The new year is a chance to ‘start over’ for many people. Along with the fireworks and toasts, you might be looking forward to some change in your life. You might even be one of those people who make new year’s resolutions. If so, do you feel that you try to stick to these resolutions but that, over time, your resolve dwindles and you eventually forget about your goal?
For many people, failing to instill change in their lives over time can make them feel that they are not in charge of their own lives. This, in turn, could lead to feelings of depression and frustration, especially if you’ve failed to make the same change several times over, whether it be trying to quit smoking or learning to play the guitar.
How can you try to avoid repeating the same pattern? One way is to focus on creating new year’s resolutions that are SMART. Here’s what this means:
- Make goals that are specific: know exactly what you’re trying to achieve. Instead of aspiring to just “lose weight,” consider how much weight you want to lose, and how long you want to give yourself to lose that weight.
- As the saying goes, you can’t manage what you can’t measure. So, your goal must be measurable. Consider ways that you can track your progress. For example, if you’re trying to improve your grades at school, you can track your course marks to monitor how they are affecting your GPA.
- Your goal must be achievable – something tangible that you can actually check off a list. “Spend 30 minutes at the gym, twice a week – Done!” Start small so you can achieve success and then build from there.
- A good goal should be realistic. Can you really squeeze out the time to write 5 blog posts per week with the stresses of your new job, your daughter’s after school activities and all that housework? If not, then you should cut down to a more reasonable target.
- Finally, your goal must be time-bound. This means that you must set a time and date for completion of your goal. For example, if you’re trying to add to your income for the year, set a goal of having an additional x dollars in your account by, say, December 31st, 2017. Smaller sub-goals, such as saving a certain amount each month, can help you achieve the larger goal.

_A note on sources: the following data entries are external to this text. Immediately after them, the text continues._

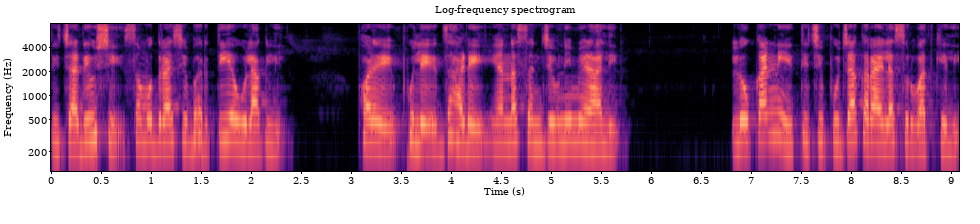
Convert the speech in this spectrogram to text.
तिच्या दिवशी समुद्राची भरती येऊ लागली. फळे फुले झाडे यांना संजीवनी मिळाली. लोकांनी तिची पूजा करायला सुरुवात केली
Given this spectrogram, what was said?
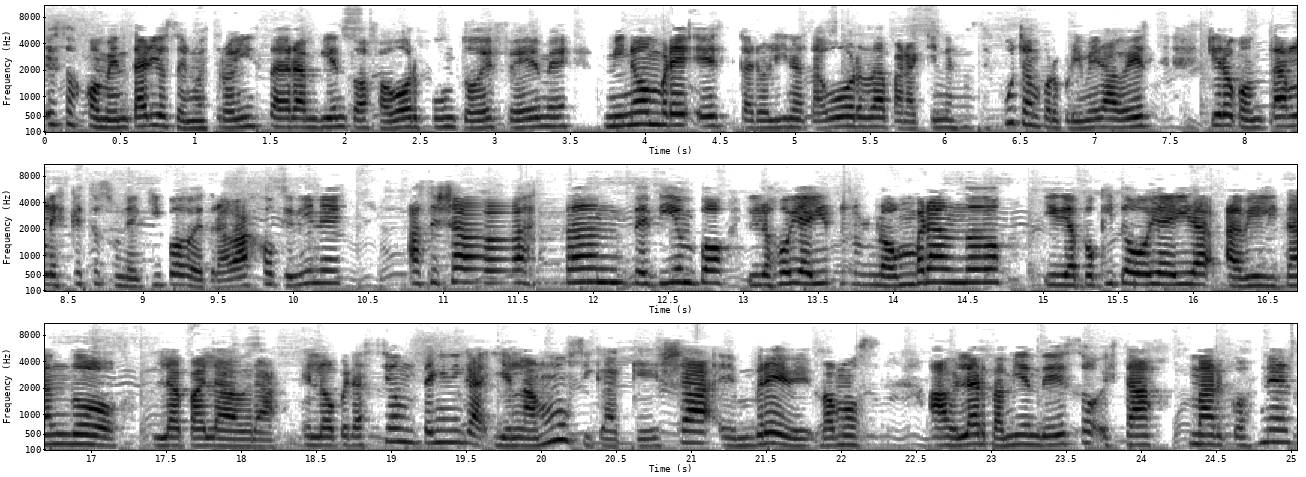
esos comentarios en nuestro Instagram vientoafavor.fm. Mi nombre es Carolina Taborda, para quienes nos escuchan por primera vez, quiero contarles que esto es un equipo de trabajo que viene hace ya bastante tiempo y los voy a ir nombrando y de a poquito voy a ir habilitando la palabra. En la operación técnica y en la música, que ya en breve vamos a hablar también de eso, está Marcos Ness.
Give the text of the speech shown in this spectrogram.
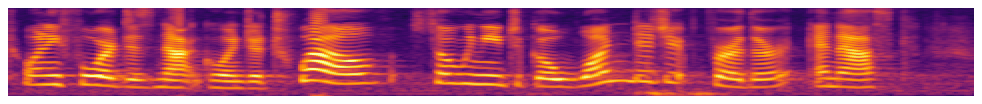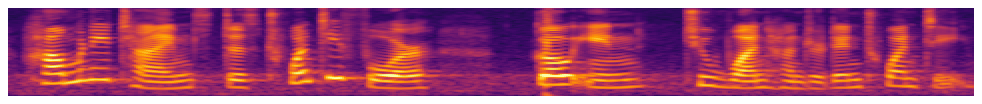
24 does not go into 12, so we need to go one digit further and ask how many times does 24 go into 120.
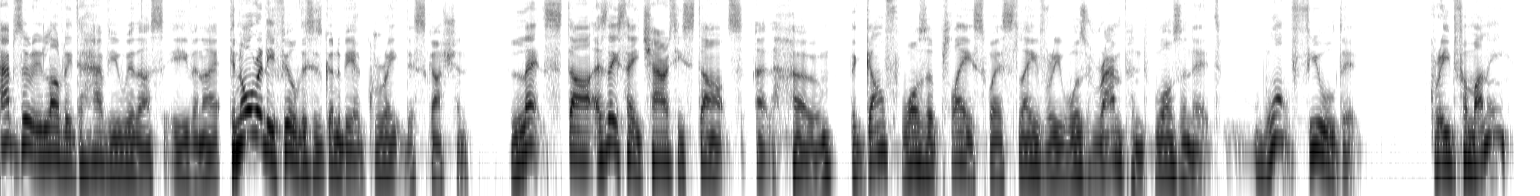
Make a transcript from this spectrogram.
Absolutely lovely to have you with us, Eve, and I can already feel this is going to be a great discussion. Let's start, as they say, charity starts at home. The Gulf was a place where slavery was rampant, wasn't it? What fueled it? Greed for money?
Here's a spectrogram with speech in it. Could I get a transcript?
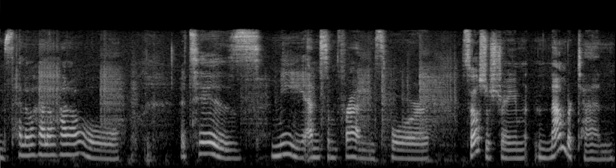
Friends! Hello, hello, hello. It is me and some friends for social stream number 10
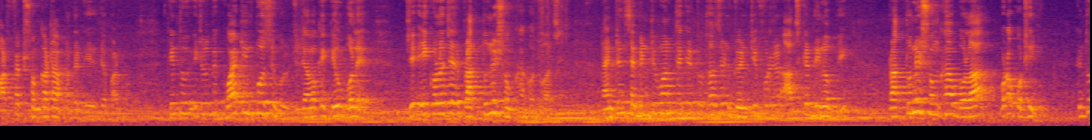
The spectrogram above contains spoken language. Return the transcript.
পারফেক্ট সংখ্যাটা আপনাদের দিয়ে দিতে পারব। কিন্তু it will be quite impossible যদি আমাকে কেউ বলে যে এই কলেজের প্রাক্তনীর সংখ্যা কত আছে? নাইনটিন সেভেন্টি ওয়ান থেকে টু থাউজেন্ড টোয়েন্টি ফোরের আজকের দিন অবধি প্রাক্তনীর সংখ্যা বলা বড় কঠিন। কিন্তু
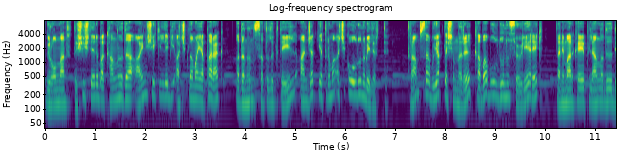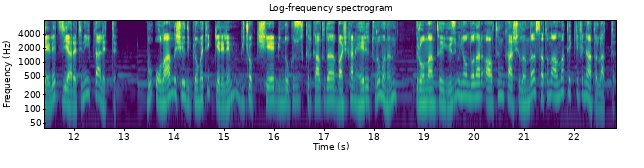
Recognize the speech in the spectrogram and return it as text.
Grönland Dışişleri Bakanlığı da aynı şekilde bir açıklama yaparak adanın satılık değil ancak yatırıma açık olduğunu belirtti. Trump ise bu yaklaşımları kaba bulduğunu söyleyerek Danimarka'ya planladığı devlet ziyaretini iptal etti. Bu olağan dışı diplomatik gerilim birçok kişiye 1946'da Başkan Harry Truman'ın Grönland'ı 100 milyon dolar altın karşılığında satın alma teklifini hatırlattı.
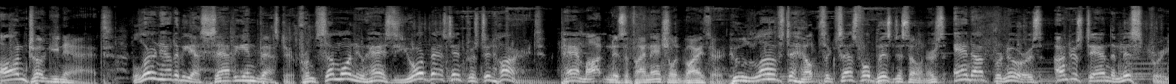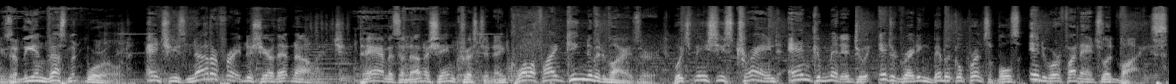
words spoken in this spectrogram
on TogiNet. Learn how to be a savvy investor from someone who has your best interest at heart. Pam Otten is a financial advisor who loves to help successful business owners and entrepreneurs understand the mysteries of the investment world, and she's not afraid to share that knowledge. Pam is an unashamed Christian and qualified kingdom advisor, which means she's trained and committed to integrating biblical principles into her financial advice.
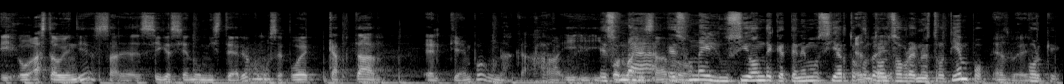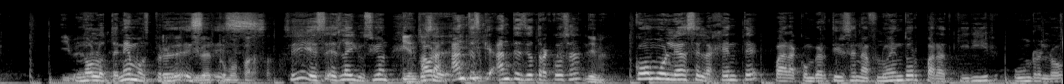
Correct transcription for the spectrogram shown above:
Y o- hasta hoy en día sigue siendo un misterio cómo se puede captar el tiempo en una caja y, y- es, una, formalizarlo. es una ilusión de que tenemos cierto Es control bello. sobre nuestro tiempo. Es bello. Porque ver- no lo tenemos, pero y es, ver cómo es- pasa. Sí, es, la ilusión. Y entonces- Ahora, antes, y- que, antes de otra cosa, Dime. ¿cómo le hace la gente para convertirse en Affluendor para adquirir un reloj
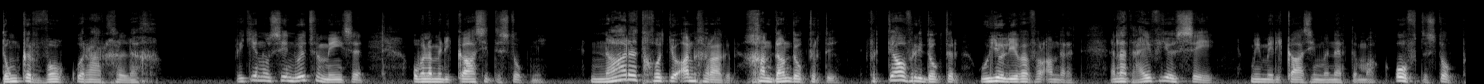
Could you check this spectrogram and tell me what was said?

Being able to set and achieve meaningful goals can be a source of satisfaction and happiness in our lives. So, this year, if you’re trying to set up new year’s resolutions for yourself, you can give the SMART strategy a try to create reasonable and attainable goals for yourself.
Happy New Year and happy goal-setting!